- **Material supplied**:
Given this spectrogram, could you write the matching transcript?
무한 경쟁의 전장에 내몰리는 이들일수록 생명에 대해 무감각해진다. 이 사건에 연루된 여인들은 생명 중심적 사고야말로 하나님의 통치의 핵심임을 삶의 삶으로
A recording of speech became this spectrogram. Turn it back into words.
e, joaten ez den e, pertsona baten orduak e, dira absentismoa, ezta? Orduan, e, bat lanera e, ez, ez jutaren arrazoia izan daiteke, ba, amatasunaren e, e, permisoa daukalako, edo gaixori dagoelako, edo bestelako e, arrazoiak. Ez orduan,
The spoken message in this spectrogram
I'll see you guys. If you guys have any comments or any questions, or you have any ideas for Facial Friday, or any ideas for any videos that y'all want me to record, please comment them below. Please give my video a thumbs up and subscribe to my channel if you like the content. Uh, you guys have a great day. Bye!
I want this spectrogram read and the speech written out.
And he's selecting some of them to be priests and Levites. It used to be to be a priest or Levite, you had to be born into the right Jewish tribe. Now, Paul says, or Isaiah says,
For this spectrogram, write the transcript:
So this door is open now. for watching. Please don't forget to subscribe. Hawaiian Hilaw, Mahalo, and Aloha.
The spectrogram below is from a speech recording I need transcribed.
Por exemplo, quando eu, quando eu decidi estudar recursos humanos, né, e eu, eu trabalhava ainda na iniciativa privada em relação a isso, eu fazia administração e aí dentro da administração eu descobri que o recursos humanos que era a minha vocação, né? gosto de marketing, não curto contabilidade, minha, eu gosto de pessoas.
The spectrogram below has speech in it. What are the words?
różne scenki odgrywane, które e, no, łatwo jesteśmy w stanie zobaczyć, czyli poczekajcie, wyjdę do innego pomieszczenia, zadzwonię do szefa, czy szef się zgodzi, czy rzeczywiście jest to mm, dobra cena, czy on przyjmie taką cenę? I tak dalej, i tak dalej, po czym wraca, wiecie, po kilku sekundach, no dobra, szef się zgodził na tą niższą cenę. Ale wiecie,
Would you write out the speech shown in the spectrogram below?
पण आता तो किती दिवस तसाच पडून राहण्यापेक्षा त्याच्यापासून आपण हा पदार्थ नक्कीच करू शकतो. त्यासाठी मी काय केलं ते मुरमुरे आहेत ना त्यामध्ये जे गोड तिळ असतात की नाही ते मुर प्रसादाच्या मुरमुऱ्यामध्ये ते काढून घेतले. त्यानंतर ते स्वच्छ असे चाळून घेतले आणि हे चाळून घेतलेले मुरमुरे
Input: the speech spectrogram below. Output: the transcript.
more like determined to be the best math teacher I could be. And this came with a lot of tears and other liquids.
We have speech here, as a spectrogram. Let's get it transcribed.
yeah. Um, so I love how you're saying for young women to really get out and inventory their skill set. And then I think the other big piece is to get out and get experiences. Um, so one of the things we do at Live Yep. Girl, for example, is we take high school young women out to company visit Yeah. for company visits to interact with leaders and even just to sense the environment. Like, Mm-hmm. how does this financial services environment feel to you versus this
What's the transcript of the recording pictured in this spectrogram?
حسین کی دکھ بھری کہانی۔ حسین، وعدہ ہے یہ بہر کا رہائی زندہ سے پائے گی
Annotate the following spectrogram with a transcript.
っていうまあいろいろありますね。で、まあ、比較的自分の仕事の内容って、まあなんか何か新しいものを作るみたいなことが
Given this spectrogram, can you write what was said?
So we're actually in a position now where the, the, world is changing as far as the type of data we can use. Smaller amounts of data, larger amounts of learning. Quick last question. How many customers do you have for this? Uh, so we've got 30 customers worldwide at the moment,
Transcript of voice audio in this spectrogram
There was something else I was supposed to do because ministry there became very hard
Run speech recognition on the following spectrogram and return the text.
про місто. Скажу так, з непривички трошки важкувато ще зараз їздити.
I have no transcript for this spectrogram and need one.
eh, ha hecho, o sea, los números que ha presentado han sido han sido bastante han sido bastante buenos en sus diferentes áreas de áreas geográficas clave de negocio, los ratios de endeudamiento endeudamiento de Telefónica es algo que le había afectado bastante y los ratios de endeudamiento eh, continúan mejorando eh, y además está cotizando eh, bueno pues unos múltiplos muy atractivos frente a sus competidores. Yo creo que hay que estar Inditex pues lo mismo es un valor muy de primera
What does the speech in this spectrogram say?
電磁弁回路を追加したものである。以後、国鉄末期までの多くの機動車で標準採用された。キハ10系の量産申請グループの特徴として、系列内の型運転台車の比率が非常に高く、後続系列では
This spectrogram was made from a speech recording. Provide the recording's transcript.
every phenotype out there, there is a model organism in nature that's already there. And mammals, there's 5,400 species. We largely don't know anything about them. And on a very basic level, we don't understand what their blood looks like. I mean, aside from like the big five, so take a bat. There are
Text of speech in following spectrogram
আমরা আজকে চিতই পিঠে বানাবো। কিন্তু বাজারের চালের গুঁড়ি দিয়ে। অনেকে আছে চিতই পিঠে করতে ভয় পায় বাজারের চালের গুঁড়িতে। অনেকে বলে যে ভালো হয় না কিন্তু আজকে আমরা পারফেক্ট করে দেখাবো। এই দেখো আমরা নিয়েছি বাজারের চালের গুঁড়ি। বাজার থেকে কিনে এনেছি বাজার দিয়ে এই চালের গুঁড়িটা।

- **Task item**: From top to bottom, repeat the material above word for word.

- **Answer below**:
Given this spectrogram, could you write the matching transcript?
무한 경쟁의 전장에 내몰리는 이들일수록 생명에 대해 무감각해진다. 이 사건에 연루된 여인들은 생명 중심적 사고야말로 하나님의 통치의 핵심임을 삶의 삶으로
A recording of speech became this spectrogram. Turn it back into words.
e, joaten ez den e, pertsona baten orduak e, dira absentismoa, ezta? Orduan, e, bat lanera e, ez, ez jutaren arrazoia izan daiteke, ba, amatasunaren e, e, permisoa daukalako, edo gaixori dagoelako, edo bestelako e, arrazoiak. Ez orduan,
The spoken message in this spectrogram
I'll see you guys. If you guys have any comments or any questions, or you have any ideas for Facial Friday, or any ideas for any videos that y'all want me to record, please comment them below. Please give my video a thumbs up and subscribe to my channel if you like the content. Uh, you guys have a great day. Bye!
I want this spectrogram read and the speech written out.
And he's selecting some of them to be priests and Levites. It used to be to be a priest or Levite, you had to be born into the right Jewish tribe. Now, Paul says, or Isaiah says,
For this spectrogram, write the transcript:
So this door is open now. for watching. Please don't forget to subscribe. Hawaiian Hilaw, Mahalo, and Aloha.
The spectrogram below is from a speech recording I need transcribed.
Por exemplo, quando eu, quando eu decidi estudar recursos humanos, né, e eu, eu trabalhava ainda na iniciativa privada em relação a isso, eu fazia administração e aí dentro da administração eu descobri que o recursos humanos que era a minha vocação, né? gosto de marketing, não curto contabilidade, minha, eu gosto de pessoas.
The spectrogram below has speech in it. What are the words?
różne scenki odgrywane, które e, no, łatwo jesteśmy w stanie zobaczyć, czyli poczekajcie, wyjdę do innego pomieszczenia, zadzwonię do szefa, czy szef się zgodzi, czy rzeczywiście jest to mm, dobra cena, czy on przyjmie taką cenę? I tak dalej, i tak dalej, po czym wraca, wiecie, po kilku sekundach, no dobra, szef się zgodził na tą niższą cenę. Ale wiecie,
Would you write out the speech shown in the spectrogram below?
पण आता तो किती दिवस तसाच पडून राहण्यापेक्षा त्याच्यापासून आपण हा पदार्थ नक्कीच करू शकतो. त्यासाठी मी काय केलं ते मुरमुरे आहेत ना त्यामध्ये जे गोड तिळ असतात की नाही ते मुर प्रसादाच्या मुरमुऱ्यामध्ये ते काढून घेतले. त्यानंतर ते स्वच्छ असे चाळून घेतले आणि हे चाळून घेतलेले मुरमुरे
Input: the speech spectrogram below. Output: the transcript.
more like determined to be the best math teacher I could be. And this came with a lot of tears and other liquids.
We have speech here, as a spectrogram. Let's get it transcribed.
yeah. Um, so I love how you're saying for young women to really get out and inventory their skill set. And then I think the other big piece is to get out and get experiences. Um, so one of the things we do at Live Yep. Girl, for example, is we take high school young women out to company visit Yeah. for company visits to interact with leaders and even just to sense the environment. Like, Mm-hmm. how does this financial services environment feel to you versus this
What's the transcript of the recording pictured in this spectrogram?
حسین کی دکھ بھری کہانی۔ حسین، وعدہ ہے یہ بہر کا رہائی زندہ سے پائے گی
Annotate the following spectrogram with a transcript.
っていうまあいろいろありますね。で、まあ、比較的自分の仕事の内容って、まあなんか何か新しいものを作るみたいなことが
Given this spectrogram, can you write what was said?
So we're actually in a position now where the, the, world is changing as far as the type of data we can use. Smaller amounts of data, larger amounts of learning. Quick last question. How many customers do you have for this? Uh, so we've got 30 customers worldwide at the moment,
Transcript of voice audio in this spectrogram
There was something else I was supposed to do because ministry there became very hard
Run speech recognition on the following spectrogram and return the text.
про місто. Скажу так, з непривички трошки важкувато ще зараз їздити.
I have no transcript for this spectrogram and need one.
eh, ha hecho, o sea, los números que ha presentado han sido han sido bastante han sido bastante buenos en sus diferentes áreas de áreas geográficas clave de negocio, los ratios de endeudamiento endeudamiento de Telefónica es algo que le había afectado bastante y los ratios de endeudamiento eh, continúan mejorando eh, y además está cotizando eh, bueno pues unos múltiplos muy atractivos frente a sus competidores. Yo creo que hay que estar Inditex pues lo mismo es un valor muy de primera
What does the speech in this spectrogram say?
電磁弁回路を追加したものである。以後、国鉄末期までの多くの機動車で標準採用された。キハ10系の量産申請グループの特徴として、系列内の型運転台車の比率が非常に高く、後続系列では
This spectrogram was made from a speech recording. Provide the recording's transcript.
every phenotype out there, there is a model organism in nature that's already there. And mammals, there's 5,400 species. We largely don't know anything about them. And on a very basic level, we don't understand what their blood looks like. I mean, aside from like the big five, so take a bat. There are
Text of speech in following spectrogram
আমরা আজকে চিতই পিঠে বানাবো। কিন্তু বাজারের চালের গুঁড়ি দিয়ে। অনেকে আছে চিতই পিঠে করতে ভয় পায় বাজারের চালের গুঁড়িতে। অনেকে বলে যে ভালো হয় না কিন্তু আজকে আমরা পারফেক্ট করে দেখাবো। এই দেখো আমরা নিয়েছি বাজারের চালের গুঁড়ি। বাজার থেকে কিনে এনেছি বাজার দিয়ে এই চালের গুঁড়িটা।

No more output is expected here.